Designed and made in the U.S., this 4.9-ounce, the extra-wide unit gives you pulse alerts that overlap steady beam lights at night and powerful flashes by day. The low battery indicator keeps you abreast of how much life is left in the battery and since it is water-resistant, rain won’t diminish its performance.
How many lumens do I need cycling at night?
In general, the lumen is a measure of the total quantity of visible light emitted by a source. When you are shopping for any kind of light source the lumens are the number one characteristic.
In a few words, the lumens are the amount of light or level of brightness. In the past, we bought any kind of light source based on watts, but today we know that the lumens are most important.
Bike headlights, in general, tend to range from around 100 lumens to over 1000 lumens. Headlights with 100 lumens are too weak and the ones with 1000 lumens could be problematic for the drivers in front.
I can say that the best bike headlights have between 350 and 600 lumens, especially for city riding. If you are riding more on the mountain or in the woods you might look for 600+ lumens. It is very important to note that some companies are misleading about the number of lumens a light contains.
There is a certification that certificates the lumens and it’s called FL-1 and you should definitely check if the product contains it.
All of the bike headlights we have tested are certified with FL-1 so this is one less thing to worry about.
Bike Light Battery Life
The battery life is one of those things that we always argue about. This characteristic is very important for any kind of cycling equipment because this sport is tough on any device.
Many cheap bike headlights run on disposable batteries that can freeze or have a very short life-span. Unless you are using the headlight only occasionally, we suggest looking for a better model with a rechargeable battery which is included in the device.
With 4-6 hours of continuous use per charge, you will have enough light for practically any ride. This may not seem like much, but when you divide your commute into chunks, you will see it’s more than enough.
Of course, the devices with the rechargeable batteries tend to cost a little bit more than the ones with the disposable batteries. But this is just a small investment you need to make if you want to have a good bike headlight.
Bike Light Beam Patterns
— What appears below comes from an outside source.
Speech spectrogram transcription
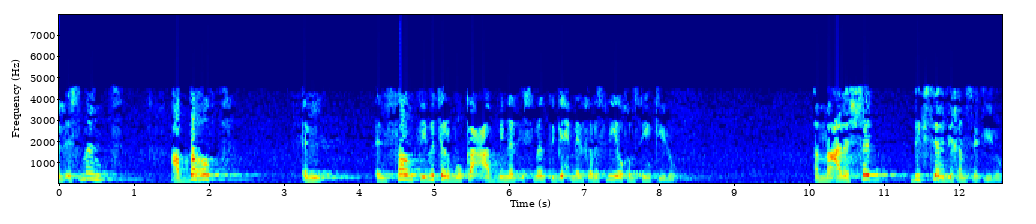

Headlights are designed to illuminate a wider path to help you see and be seen. They also have a blinking pattern for better visibility. My recommendation is to buy a bike headlight with at least two settings – steady and strobe.
The steady beam is for seeing the road ahead and the strobe makes you visible for other cars and bikers. Many good models now blink and illuminate simultaneously which is really nice.
We are looking for models with at least those two settings included and preferably with the option to illuminate and blink at the same time.
Bike Light Ease of Mounting
A good headlight has to install easily, quickly and securely. You want a mount that holds firmly and won’t slide even on a bumpy road. It is crucial to be easy to remove as well because you should never leave it on the bike when parked.
The buttons should be easily reachable when the headlight is mounted and you should be able to use it even with a pair of winter bike gloves.
The buttons must be easy to push, but not too easy because you can turn on the device when it’s in your bag, unknowingly draining the precious battery.